§ **TASK TO COMPLETE**
Copy every entry word for word, but skip the pictures.

Stored items
· · · · ·

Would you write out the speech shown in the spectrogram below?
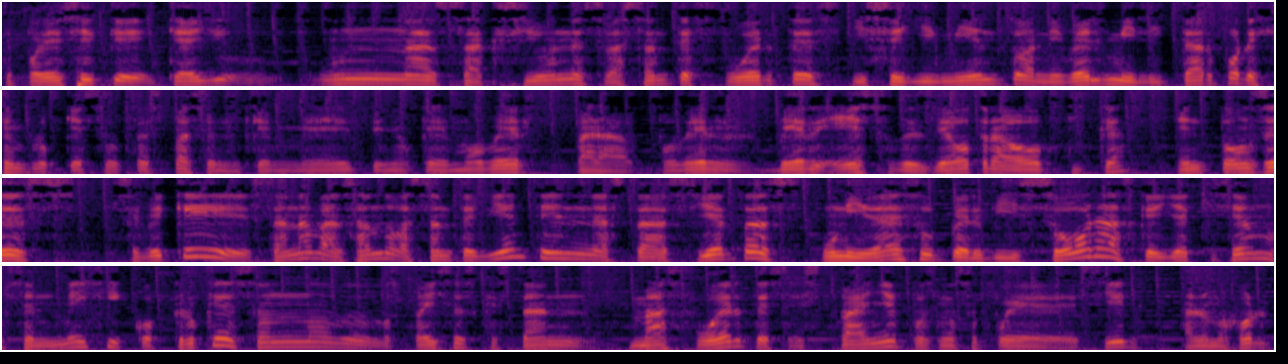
te puedo decir que, que, hay unas acciones bastante fuertes y seguimiento a nivel militar, por ejemplo, que es otro espacio en el que me he tenido que mover para poder ver eso desde otra óptica. Entonces, se ve que están avanzando bastante bien, tienen hasta ciertas unidades supervisoras que ya quisiéramos en México. Creo que son uno de los países que están más fuertes. España, pues no se puede decir. A lo mejor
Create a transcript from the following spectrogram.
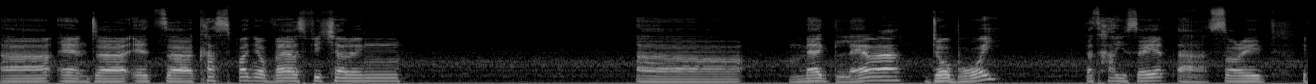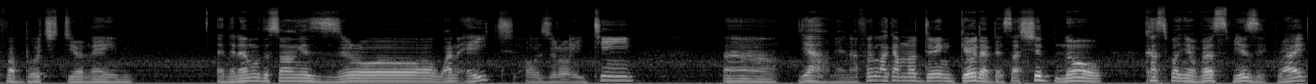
uh, and uh, it's uh, Cassper Nyovest featuring uh, Meglera Doughboy. That's how you say it. Uh, sorry if I butchered your name. And the name of the song is 018 or 018. Uh, yeah, man, I feel like I'm not doing good at this. I should know Cassper Nyovest music, right?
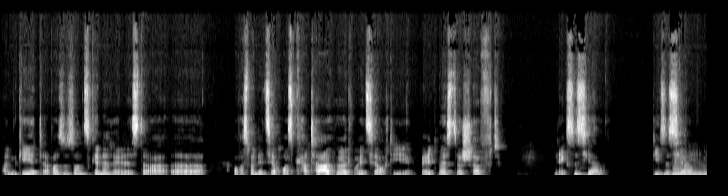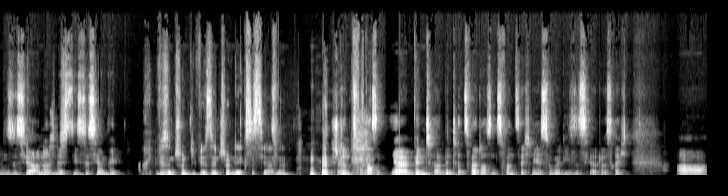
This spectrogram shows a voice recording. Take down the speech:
angeht. Aber so sonst generell ist da, äh, auch was man jetzt ja auch aus Katar hört, wo jetzt ja auch die Weltmeisterschaft nächstes Jahr dieses Jahr? Hm, dieses Jahr, ne? Nächstes, dieses Jahr im Winter. Wir sind schon, wir sind schon nächstes Jahr, ne? Stimmt, 2000, ja, im Winter, Winter 2020, nee, ist sogar dieses Jahr, du hast recht. Äh,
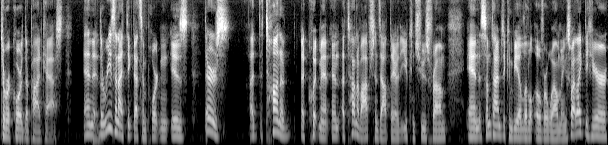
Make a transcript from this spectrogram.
to record their podcast. And the reason I think that's important is there's a ton of equipment and a ton of options out there that you can choose from. And sometimes it can be a little overwhelming. So I like to hear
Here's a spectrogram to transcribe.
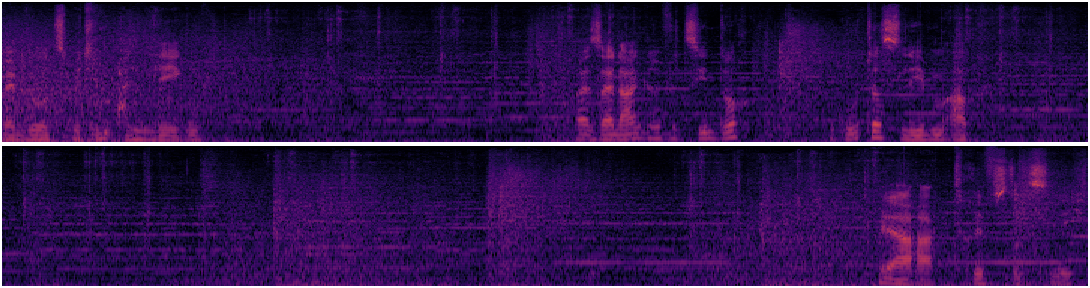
Wenn wir uns mit ihm anlegen. Weil seine Angriffe ziehen doch gut das Leben ab. Ja, triffst uns nicht.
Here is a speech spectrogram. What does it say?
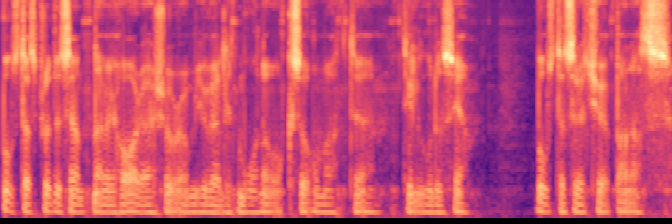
bostadsproducenterna vi har här så är de ju väldigt måna också om att eh, tillgodose bostadsrättsköparnas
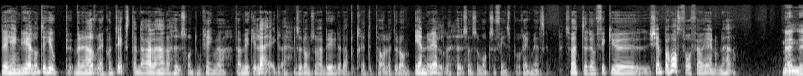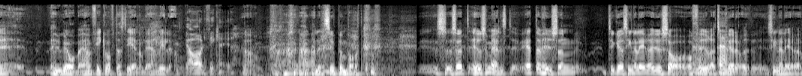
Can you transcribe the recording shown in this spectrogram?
Det hängde ju heller inte ihop med den övriga kontexten där alla andra hus runt omkring var, var mycket lägre. Alltså de som var byggda där på 30-talet och de ännu äldre husen som också finns på Regementsgatan. Så att eh, de fick ju kämpa hårt för att få igenom det här. Men eh, Hugo Åberg han fick oftast igenom det han ville. Ja, det fick han ju. Ja, alldeles uppenbart. Så, så att hur som helst, ett av husen tycker jag signalerar USA och Ja, fyra tycker ja. jag då signalerar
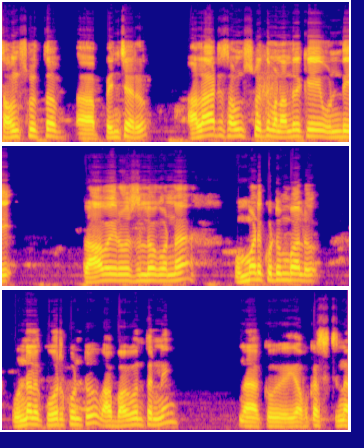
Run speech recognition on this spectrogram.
సంస్కృతితో పెంచారు. అలాంటి సంస్కృతి మనందరికీ ఉండి రాబోయే రోజుల్లో కూడా ఉమ్మడి కుటుంబాలు ఉండాలని కోరుకుంటూ ఆ భగవంతుని నాకు అవకాశం ఇచ్చిన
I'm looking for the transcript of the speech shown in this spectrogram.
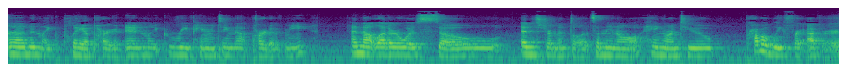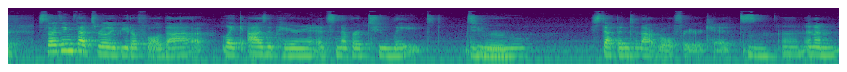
um, and like play a part in like reparenting that part of me. And that letter was so instrumental it's something i'll hang on to probably forever so I think that's really beautiful that like as a parent it's never too late to step into that role for your kids. Um, and I'm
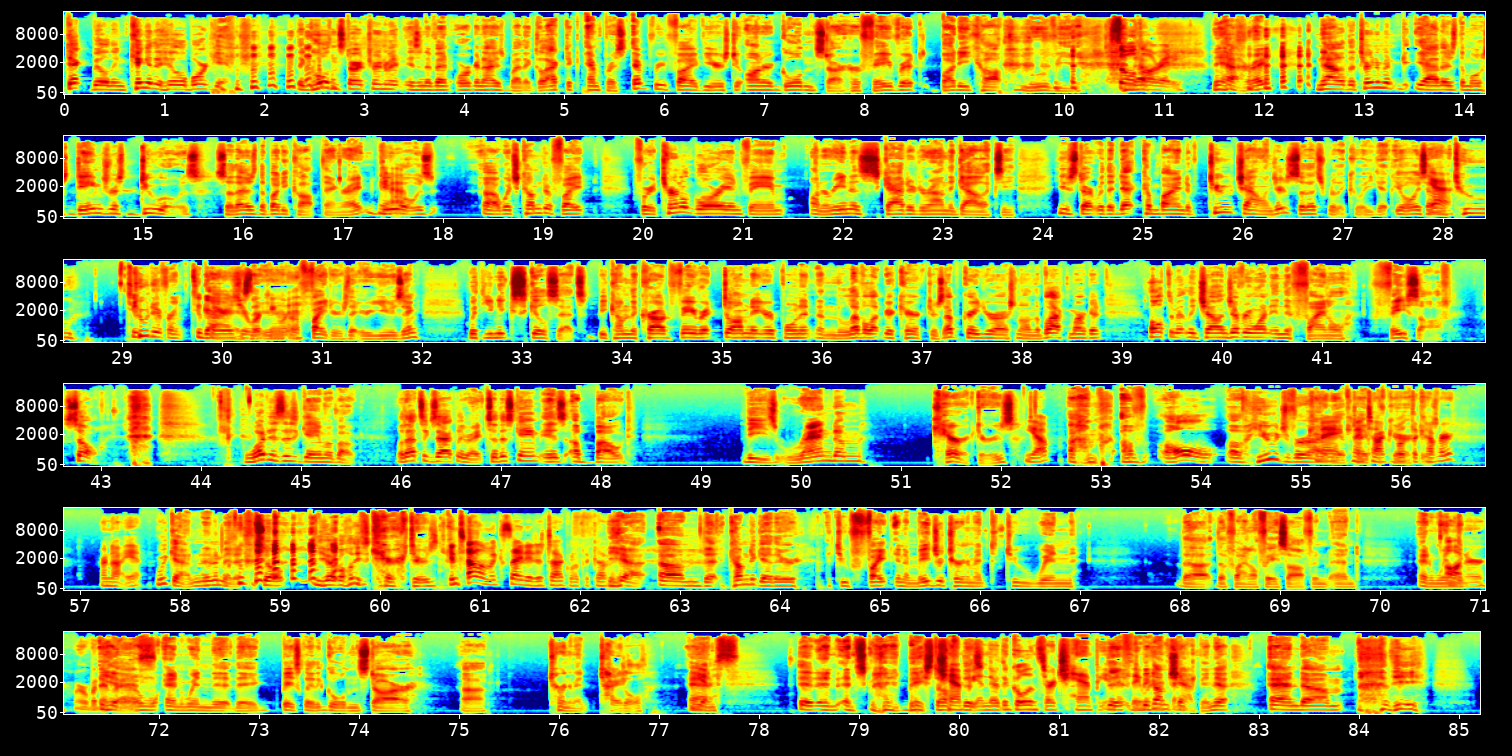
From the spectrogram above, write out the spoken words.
deck building, King of the Hill board game. the Golden Star Tournament is an event organized by the Galactic Empress every five years to honor Golden Star, her favorite buddy cop movie. Sold Now- already. Yeah, right. now the tournament gathers the most dangerous duos. So there's the buddy cop thing, right? Yeah. Duos, uh, which come to fight for eternal glory and fame on arenas scattered around the galaxy. You start with a deck combined of two challengers, so that's really cool. You get you always have Yeah. two, two different two guys players you're working or with. fighters that you're using. With unique skill sets, become the crowd favorite, dominate your opponent, and level up your characters. Upgrade your arsenal on the black market. Ultimately, challenge everyone in the final face-off. So, what is this game about? Well, that's exactly right. So, this game is about these random characters Yep. um, of all a huge variety Can I of can I talk about the cover? Or not yet? We can in a minute. So you have all these characters, You can tell I'm excited to talk about the cover. yeah, um, that come together to fight in a major tournament to win the the final face off and and and win the- Honor or whatever yeah, it is. and, and win the the basically the Golden Star uh, tournament title. And yes. it, and and based off Champion. They're the Golden Star champion they if they become win, champion. Yeah, and um, the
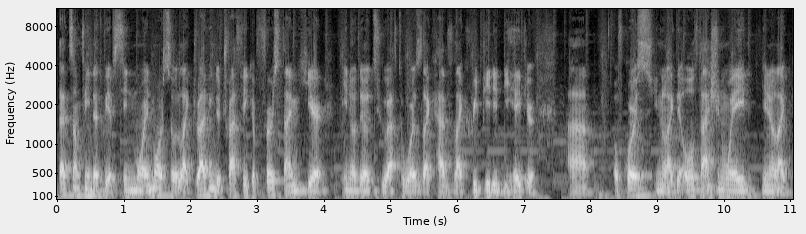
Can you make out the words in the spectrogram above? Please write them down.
that's something that we have seen more and more so like driving the traffic a first time here in order to afterwards like have like repeated behavior uh, of course you know like the old fashioned way you know like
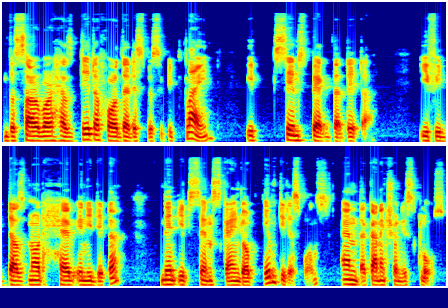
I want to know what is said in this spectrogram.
the server has data for that specific client, it sends back the data. If it does not have any data, then it sends kind of empty response and the connection is closed.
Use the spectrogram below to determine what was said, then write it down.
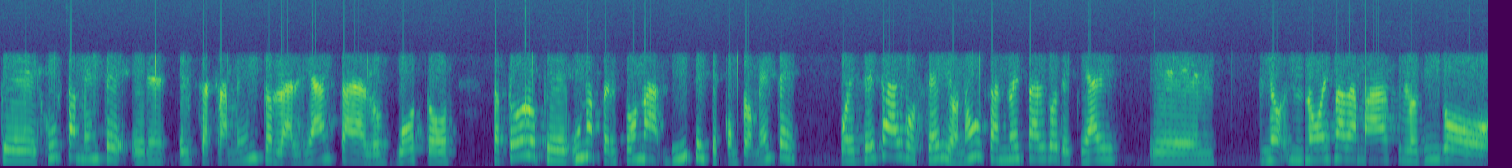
que justamente el, el sacramento, la alianza, los votos, o sea, todo lo que una persona dice y se compromete, pues es algo serio, ¿no? O sea, no es algo de que hay, eh, no, no es nada más, lo digo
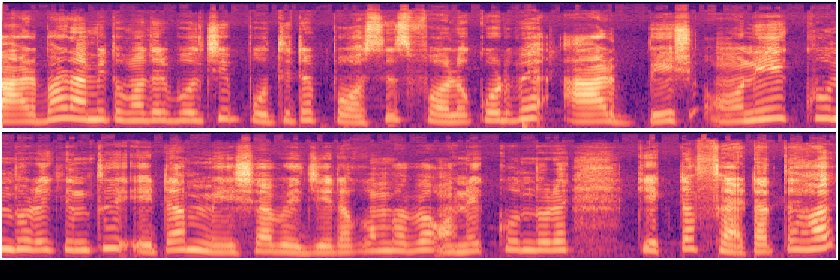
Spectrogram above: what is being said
বারবার আমি তোমাদের বলছি প্রতিটা প্রসেস ফলো করবে আর বেশ অনেকক্ষণ ধরে কিন্তু এটা মেশাবে। যেরকমভাবে অনেকক্ষণ ধরে কেকটা ফ্যাটাতে হয়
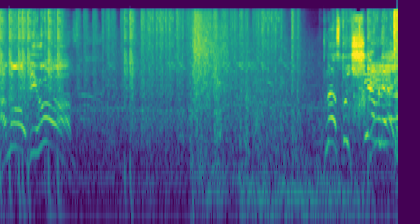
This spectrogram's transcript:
А ну, бегом! Нас тут щемлять!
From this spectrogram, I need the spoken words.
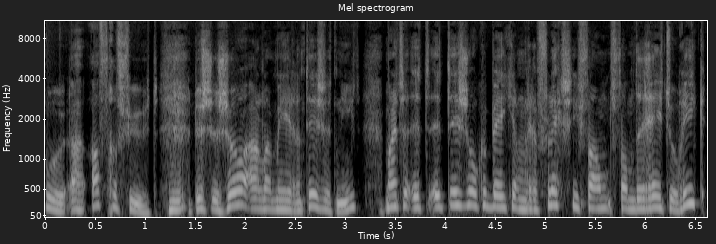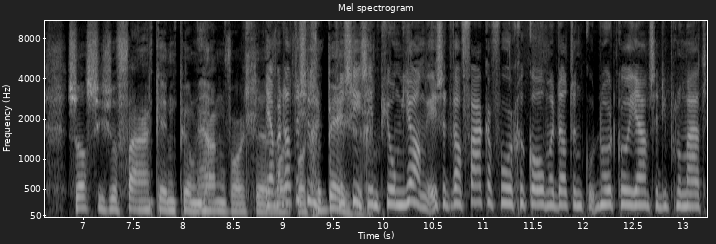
uh, afgevuurd. Hm. Dus zo alarmerend is het niet. Maar het, het, het, is ook een beetje een reflectie van, van de retoriek... zoals die zo vaak in Pyongyang ja. wordt uh, Ja, maar wordt, dat is precies. In Pyongyang is het wel vaker voorgekomen... dat een Noord-Koreaanse diplomaat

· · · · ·

§ **EXERCISE SOLUTION**
Would you write out the speech shown in the spectrogram below?
te puedo decir que, que, hay unas acciones bastante fuertes y seguimiento a nivel militar, por ejemplo, que es otro espacio en el que me he tenido que mover para poder ver eso desde otra óptica. Entonces, se ve que están avanzando bastante bien, tienen hasta ciertas unidades supervisoras que ya quisiéramos en México. Creo que son uno de los países que están más fuertes. España, pues no se puede decir. A lo mejor
Create a transcript from the following spectrogram.
uh, and uh, it's uh, Cassper Nyovest featuring uh, Meglera Doughboy. That's how you say it. Uh, sorry if I butchered your name. And the name of the song is 018 or 018. Uh, yeah, man, I feel like I'm not doing good at this. I should know Cassper Nyovest music, right?
This spectrogram shows a voice recording. Take down the speech:
angeht. Aber so sonst generell ist da, äh, auch was man jetzt ja auch aus Katar hört, wo jetzt ja auch die Weltmeisterschaft nächstes Jahr dieses Jahr? Hm, dieses Jahr, ne? Nächstes, dieses Jahr im Winter. Wir sind schon, wir sind schon nächstes Jahr, ne? Stimmt, 2000, ja, im Winter, Winter 2020, nee, ist sogar dieses Jahr, du hast recht. Äh,
Make a transcript from this spectrogram.
to record their podcast. And the reason I think that's important is there's a ton of equipment and a ton of options out there that you can choose from. And sometimes it can be a little overwhelming. So I like to hear
Here's a spectrogram to transcribe.
Wenn wir uns mit ihm anlegen. Weil seine Angriffe ziehen doch gut das Leben ab. Ja, triffst uns nicht.
Here is a speech spectrogram. What does it say?
bostadsproducenterna vi har här så är de ju väldigt måna också om att eh, tillgodose bostadsrättsköparnas
Can you transcribe the recording shown in this spectrogram?
Det hängde ju heller inte ihop med den övriga kontexten där alla andra hus runt omkring var, var mycket lägre. Alltså de som var byggda där på 30-talet och de ännu äldre husen som också finns på Regementsgatan. Så att eh, de fick ju kämpa hårt för att få igenom det här. Men eh, Hugo Åberg han fick oftast igenom det han ville. Ja, det fick han ju. Ja, alldeles uppenbart. Så, så att hur som helst, ett av husen tycker jag signalerar USA och Ja, fyra tycker ja. jag då signalerar
Run speech recognition on this spectrogram.
సంస్కృతితో పెంచారు. అలాంటి సంస్కృతి మనందరికీ ఉండి రాబోయే రోజుల్లో కూడా ఉమ్మడి కుటుంబాలు ఉండాలని కోరుకుంటూ ఆ భగవంతుని నాకు అవకాశం ఇచ్చిన
I'm looking for the transcript of the speech shown in this spectrogram.
um, and like play a part in like reparenting that part of me. And that letter was so instrumental it's something i'll hang on to probably forever so I think that's really beautiful that like as a parent it's never too late to step into that role for your kids. Um, and I'm
From the spectrogram above, write out the spoken words.
deck building, King of the Hill board game. the Golden Star Tournament is an event organized by the Galactic Empress every five years to honor Golden Star, her favorite buddy cop movie. Sold Now- already. Yeah, right. now the tournament gathers the most dangerous duos. So there's the buddy cop thing, right? Yeah. Duos, uh, which come to fight for eternal glory and fame on arenas scattered around the galaxy. You start with a deck combined of two challengers, so that's really cool. You get you always have Yeah. two, two different two guys players you're working or with. fighters that you're using. With unique skill sets, become the crowd favorite, dominate your opponent, and level up your characters. Upgrade your arsenal on the black market. Ultimately, challenge everyone in the final face-off. So, what is this game about? Well, that's exactly right. So, this game is about these random characters Yep. um, of all a huge variety Can I of can I talk about the cover? Or not yet? We can in a minute. So you have all these characters, You can tell I'm excited to talk about the cover. yeah, um, that come together to fight in a major tournament to win the the final face off and and and win the- Honor or whatever yeah, it is. and, and win the the basically the Golden Star uh, tournament title. And yes. it, and and based off Champion. They're the Golden Star champion they if they become win, champion. Yeah, and um, the
Can you make out the words in the spectrogram above? Please write them down.
that's something that we have seen more and more so like driving the traffic a first time here in order to afterwards like have like repeated behavior uh, of course you know like the old fashioned way you know like
I want to know what is said in this spectrogram.
the server has data for that specific client, it sends back the data. If it does not have any data, then it sends kind of empty response and the connection is closed.
Use the spectrogram below to determine what was said, then write it down.
que justamente el, el sacramento, la alianza, los votos, o sea, todo lo que una persona dice y se compromete, pues es algo serio, ¿no? O sea, no es algo de que hay, eh, no, no es nada más, lo digo
Spectrogram above: what is being said
বারবার আমি তোমাদের বলছি প্রতিটা প্রসেস ফলো করবে আর বেশ অনেকক্ষণ ধরে কিন্তু এটা মেশাবে। যেরকমভাবে অনেকক্ষণ ধরে কেকটা ফ্যাটাতে হয়
This spectrogram's transcript:
А ну, бегом! Нас тут щемлять!
From this spectrogram, I need the spoken words.
uh, afgevuurd. Hm. Dus zo alarmerend is het niet. Maar het, het, het, is ook een beetje een reflectie van, van de retoriek... zoals die zo vaak in Pyongyang ja. wordt uh, Ja, maar wordt, dat is precies. In Pyongyang is het wel vaker voorgekomen... dat een Noord-Koreaanse diplomaat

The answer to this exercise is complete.